|born on||30 July 1858 at 11:00 (= 11:00 AM )|
|Place||Beaufort-sur-Gervanne, France, 44n4644, 5e0836|
|Timezone||LMT m5e0836 (is local mean time)|
|Astrology data||06°55' 27°54 Asc. 17°20'|
French physician, chief medical officer and biologist whose major contribution to science was his demonstration that the intermediates in the transmission of bubonic plague from rats to humans are the fleas Xenopsylla cheopis that dwell on infected rats.
Simond also had a keen interest in botany; during his stay as a colonial doctor in Indochina from 1914 until 1917, he collected orchids and had a local artist create watercolor paintings of them.
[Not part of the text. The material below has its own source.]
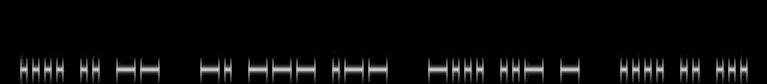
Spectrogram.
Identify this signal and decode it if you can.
Morse code, heard as a keyed tone, about 20 wpm, 700 Hz. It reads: HIM NOW BUT HIS
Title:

He amassed a collection of 226 watercolour paintings of 3,226 different species of orchids which were presented to the Phanerogamie of the Muséum national d'histoire naturelle in 1947.
Paul-Louis Simond died in Valence, Drôme, France on 3 March 1947 at the age 88.
Archives Gauquelin: Scientists & Medical Doctors (Hommes De Science) A, vol. 2, #677 .
- Diagnoses : Major Diseases : Other Major diseases (Yellow fever)
- Personal : Death : Long life more than 80 yrs (Age 88)
- Vocation : Medical : Physician
- Vocation : Science : Biology